(BTW, this seems to overlap with https://en.wikipedia.org/wiki/Transfinite_sequence#Transfinite_induction, which has a better discussion of the concepts apparently, though it fails to provide enough definitions). --Blaisorblade (talk) 13:20, 16 October 2013 (UTC)

As in most parts of mathematics, there are certain things you have to know before you start. If you do not know them, then you will not be able to understand the subject at all.
  • Usually, a function is assumed to have a domain which is a set. A class function is something which is defined like a function but may have a class for its domain. So every function is a class function, but some class functions are not functions because their domains are proper classes.
  • In this context, the harpoon \upharpoonright means that the domain of the function on the left of the harpoon is restricted to the class to the right of the harpoon. That is
F \upharpoonright C = \{ \langle x , y \rangle \, \vert \, \langle x , y \rangle \in F \and x \in C \} \,.
  • In this case the function may actually be a class function.
If you think you can explain things better, then please be my guest and edit the article. But please make small localized changes and wait for a few days to see whether others make corrections or reversion before continuing. JRSpriggs (talk) 15:19, 16 October 2013 (UTC)
This seems not true. The symbol \upharpoonright is not the sole standard denotation for the restriction of functions (cf. http://en.wikipedia.org/wiki/Restriction_%28mathematics%29 ), so its meaning should be precised. Moreover, the type of G is wrong. Without fixing it V stands for any class. Thus the type V → V says that G may be even an empty function, what is surely wrong. Shouldn't V be, for example, the class of all sets? — K. 2014-02-25 — Preceding unsigned comment added by 79.184.244.27 (talk) 13:14, 25 February 2014 (UTC)
That some people use other symbols for restriction of a function does not change the fact that the harpoon is used for that purpose in this article (and in many papers on set theory).

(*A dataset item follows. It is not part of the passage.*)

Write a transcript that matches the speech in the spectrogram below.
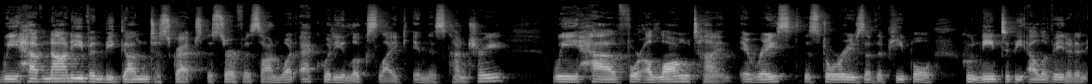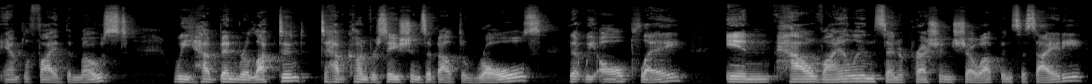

"V" is used for the class of all sets here. There are no types in ZFC set theory, so I do not understand what you mean when you say "the type of G is wrong". JRSpriggs (talk) 08:25, 26 February 2014 (UTC)

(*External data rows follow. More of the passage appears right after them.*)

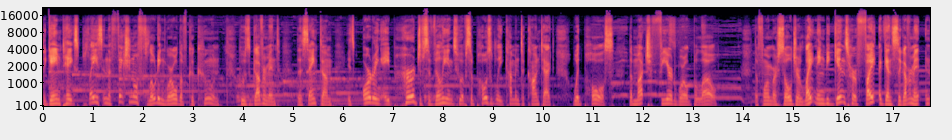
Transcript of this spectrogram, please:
The game takes place in the fictional floating world of Cocoon, whose government, the Sanctum, is ordering a purge of civilians who have supposedly come into contact with Pulse, the much feared world below. The former soldier Lightning begins her fight against the government in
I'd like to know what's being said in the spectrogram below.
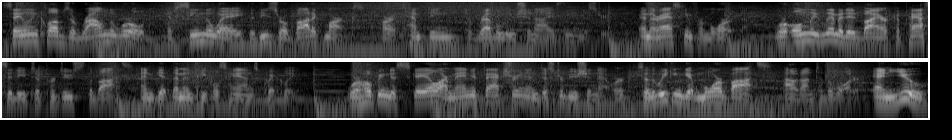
Sailing clubs around the world have seen the way that these robotic marks are attempting to revolutionize the industry, and they're asking for more of them. We're only limited by our capacity to produce the bots and get them in people's hands quickly. We're hoping to scale our manufacturing and distribution network so that we can get more bots out onto the water. And you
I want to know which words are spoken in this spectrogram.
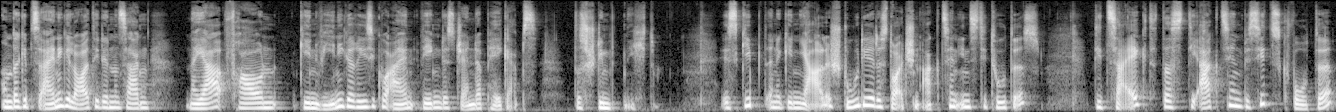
Und da gibt es einige Leute, die dann sagen, naja, Frauen gehen weniger Risiko ein wegen des Gender Pay Gaps. Das stimmt nicht. Es gibt eine geniale Studie des Deutschen Aktieninstitutes, die zeigt, dass die Aktienbesitzquote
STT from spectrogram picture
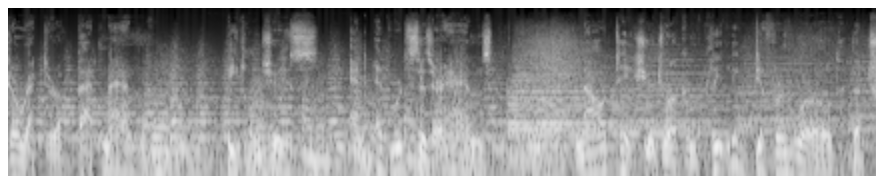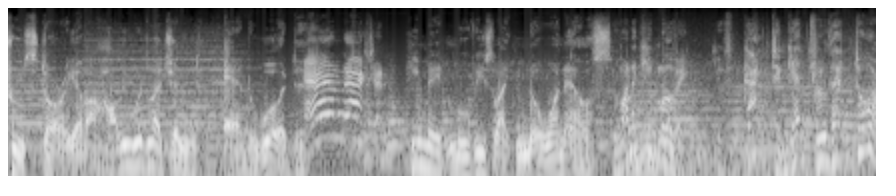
director of Batman, Beetlejuice, and Edward Scissorhands, now takes you to a completely different world. The true story of a Hollywood legend, Ed Wood. And action! He made movies like no one else. You want to keep moving. You've got to get through that door.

Where is written that "V" is used for the class of all sets here? If you do not write this, the standard convention says that V is quantified universally. In other words the standard semantics of "Given a class function G: V → V" is "Let V be any class and G by any class function of the type V → V".
Going back to the harpoon. You probably haven't written science papers, so let me explain. If you write a paper, you do it for others, not for your self. So you should care about making it understandable for all readers. In a situation when you are using some notation that is not a total standard, it is in good taste to give a note about what this notation means. (cf. Theorem 1 at this page http://planetmath.org/transfiniterecursion ) K. 2014-02-27 — Preceding unsigned comment added by 79.186.221.235 (talk) 09:45, 27 February 2014 (UTC)

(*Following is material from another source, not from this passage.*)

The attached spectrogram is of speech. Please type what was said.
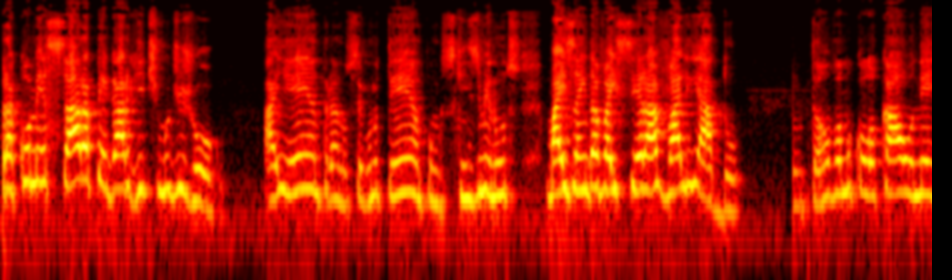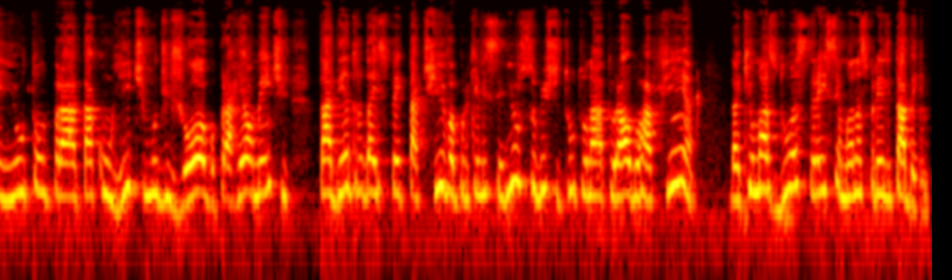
para começar a pegar ritmo de jogo. Aí entra no segundo tempo, uns 15 minutos, mas ainda vai ser avaliado. Então vamos colocar o Neilton para estar tá com ritmo de jogo, para realmente estar tá dentro da expectativa, porque ele seria o substituto natural do Rafinha daqui umas duas, três semanas para ele estar tá bem.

This is not a paper by me. It is the result of contributions by dozens of people. If you see something wrong, YOU should fix it. Do not tell me to fix it. JRSpriggs (talk) 10:50, 27 February 2014 (UTC)

I defined V and the harpoon. Even though it's apparently becoming more common, I'd never seen the harpoon. And being explicitly told that G is a function on sets (by defining V) would've saved me some puzzlement.

173.25.54.191 (talk) 06:00, 5 March 2014 (UTC)

Thank you for preventing some other people from experiencing the same puzzlement. JRSpriggs (talk) 07:53, 5 March 2014 (UTC)